    Extreme events in weather and climate such as high wind gusts, heavy precipitation or extreme temperatures are commonly associated with high impacts on both environment and society. Forecasting extreme weather events is difficult, and very high-resolution models are needed to describe explicitly extreme weather phenomena. A prediction system for such events should therefore preferably be probabilistic in nature. Probabilistic forecasts and state estimations are nowadays common in the numerical weather prediction community. In this work, we develop a new probabilistic framework based on extreme value theory that aims to provide early warnings up to several days in advance. We consider the combined events when an observation variable Y (for instance wind speed) exceeds a high threshold y and its corresponding deterministic forecasts X also exceeds a high forecast threshold y. More specifically two problems are addressed:} We consider pairs (X,Y) of extreme events where X represents a deterministic forecast, and Y the observation variable (for instance wind speed). More specifically two problems are addressed: Given a high forecast X=x_0, what is the probability that Y>y? In other words: provide inference on the conditional probability: [ Pr{Y>y|X=x_0}. ] Given a probabilistic model for Problem 1, what is the impact on the verification analysis of extreme events. These problems can be solved with bivariate extremes (Coles, 2001), and the verification analysis in (Ferro, 2007). We apply the Ramos and Ledford (2009) parametric model for bivariate tail estimation of the pair (X,Y). The model accommodates different types of extremal dependence and asymmetry within a parsimonious representation. Results are presented using the ensemble reforecast system of the European Centre of Weather Forecasts (Hagedorn, 2008). Coles, S. (2001) An Introduction to Statistical modelling of Extreme Values. Springer-Verlag.Ferro, C.A.T. (2007) A probability model for verifying deterministic

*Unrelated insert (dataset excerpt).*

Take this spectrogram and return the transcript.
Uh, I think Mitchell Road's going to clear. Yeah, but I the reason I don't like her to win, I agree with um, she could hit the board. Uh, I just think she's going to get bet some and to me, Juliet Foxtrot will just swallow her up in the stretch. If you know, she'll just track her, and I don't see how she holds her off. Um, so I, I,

  9. Magnetic slippery extreme icephobic surfaces

    PubMed Central

    Irajizad, Peyman; Hasnain, Munib; Farokhnia, Nazanin; Sajadi, Seyed Mohammad; Ghasemi, Hadi

    2016-01-01

    Anti-icing surfaces have a critical footprint on daily lives of humans ranging from transportation systems and infrastructure to energy systems, but creation of these surfaces for low temperatures remains elusive. Non-wetting surfaces and liquid-infused surfaces have inspired routes for the development of icephobic surfaces. However, high freezing temperature, high ice adhesion strength, and high cost have restricted their practical applications. Here we report new magnetic slippery surfaces outperforming state-of-the-art icephobic surfaces with a ice formation temperature of −34 °C, 2–3 orders of magnitude higher delay time in ice formation, extremely low ice adhesion strength (≈2 Pa) and stability in shear flows up to Reynolds number of 105. In these surfaces, we exploit the magnetic volumetric force to exclude the role of solid–liquid interface in ice formation. We show that these inexpensive surfaces are universal and can be applied to all types of solids (no required micro/nano structuring) with no compromise to their unprecedented properties. PMID:27824053

  10. Extreme Mechanics of Growing Matter

    NASA Astrophysics Data System (ADS)

    Kuhl, Ellen

    2013-03-01

    Growth is a distinguishing feature of all living things. Unlike standard materials, living matter can autonomously respond to alterations in its environment. As a result of a continuous ultrastructural turnover and renewal of cells and extracellular matrix, living matter can undergo extreme changes in composition, size, and shape within the order of months, weeks, or days. While hard matter typically adapts by increasing its density to grow strong, soft matter adapts by increasing its volume to grow large. Here we provide a state-of-the-art review of growing matter, and compare existing mathematical models for growth and remodeling of living systems. Applications are plentiful ranging fro